A while back, I solicited your suggestions for great children’s books, and you responded mightily, with more than 270 comments. Your answers made me realize how many children’s books we already own, which is probably a good thing, at least according to these guys. But you also suggested a lot of books we’ve never read, and you made them sound . . .
A few weeks ago, I gave a bookstore reading for my new kids’ book, The Boy With Two Belly Buttons. I was sitting on the floor, reading to a bunch of kids, when suddenly something seemed wrong with the story — it didn’t track, didn’t make sense to me at all. Befuddled, I stopped reading. I remember thinking, “Wow, has . . .
(Photo: Scott Adams) Although I’ve never been a regular reader of Dilbert — the silly newspapers I read most regularly, the Times and the Wall Street Journal, don’t have the good sense to run comics — I am a huge fan of Dilbert creator Scott Adams, thanks to his extraordinarily good blog.
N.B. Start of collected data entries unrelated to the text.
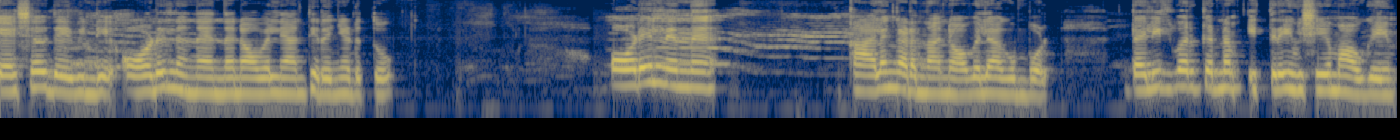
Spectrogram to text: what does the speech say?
കേശവ് ഓടിൽ നിന്ന് എന്ന നോവൽ ഞാൻ തിരഞ്ഞെടുത്തു. ഓടയിൽ നിന്ന് കാലം കടന്ന നോവലാകുമ്പോൾ ദലിത് വൽക്കരണം ഇത്രയും വിഷയമാവുകയും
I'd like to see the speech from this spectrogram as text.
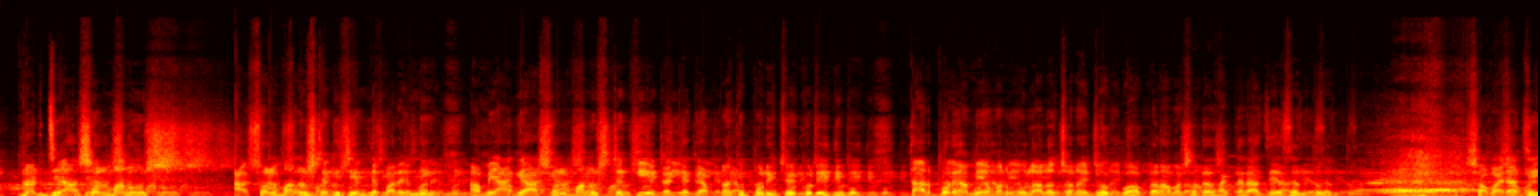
আপনার যে আসল মানুষ, আসল মানুষটাকে চিনতে পারেননি। আমি আগে আসল মানুষটা কি, এটাকে আগে আপনাকে পরিচয় করিয়ে দিব। তারপরে আমি আমার মূল আলোচনায় ঢুকবো। আপনারা আমার সাথে থাকতে রাজি আছেন তো? সবাই রাজি?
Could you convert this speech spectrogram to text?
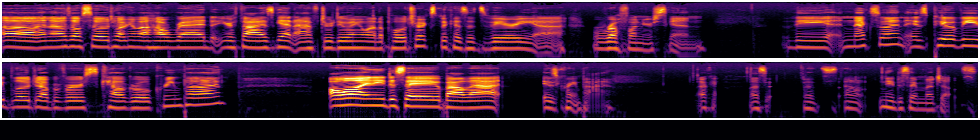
Uh, and I was also talking about how red your thighs get after doing a lot of pull tricks because it's very uh, rough on your skin. The next one is POV blowjob reverse cowgirl cream pie. All I need to say about that is cream pie. Okay, that's it. That's I don't need to say much else.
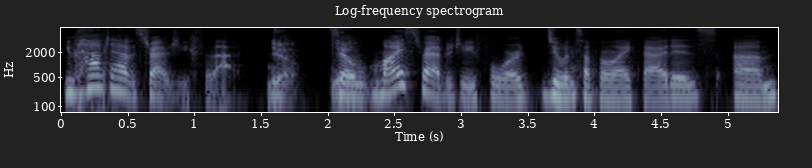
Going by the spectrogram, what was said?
you have to have a strategy for that. Yeah. So my strategy for doing something like that is, um,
After studying economics at Hartwick College, Adams took . . .
Video For the past couple of months, we’ve been regularly posting short FREAK-TV videos, made by resident young genius Nick Graham, in a box on the right-hand column of our home page. The problem was that the video itself couldn’t be housed within a blog post, so you had to scramble over to the right-hand column to watch the video . . .
eBay structures micro-loans for businesses in impoverished regions. (Earlier) Is the “Kitty Genovese Effect” overblown? (Hat tip: BPS Research) Amazon quadruples profits from Harry Potter sales. (Earlier) Just how skin-deep is beauty?
We have posted in the past about Amazon.com reviewers — their motives, their celebrity, and even some reviewers who seem to game Amazon’s commenting system. Much more recently, I blogged about a strange shakeup in the Amazon best-seller rankings. From the comments that followed, it appears that the Amazon algorithm wasn’t re-jiggered, and that the change had nothing to do . . .